§ Exercise objective
Please copy every line from the records below that contains the string "Spectrogram".

§ Records for processing
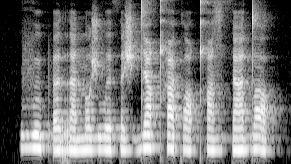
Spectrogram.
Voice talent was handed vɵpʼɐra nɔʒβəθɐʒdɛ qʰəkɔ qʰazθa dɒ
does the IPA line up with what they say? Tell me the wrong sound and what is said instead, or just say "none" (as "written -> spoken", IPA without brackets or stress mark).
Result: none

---

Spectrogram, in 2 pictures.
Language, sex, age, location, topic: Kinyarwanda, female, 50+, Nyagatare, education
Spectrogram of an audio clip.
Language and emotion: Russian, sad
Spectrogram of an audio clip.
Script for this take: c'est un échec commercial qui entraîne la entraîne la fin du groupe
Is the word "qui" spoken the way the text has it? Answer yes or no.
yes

§ Reply
Spectrogram.
Spectrogram, in 2 pictures.
Spectrogram of an audio clip.
Spectrogram of an audio clip.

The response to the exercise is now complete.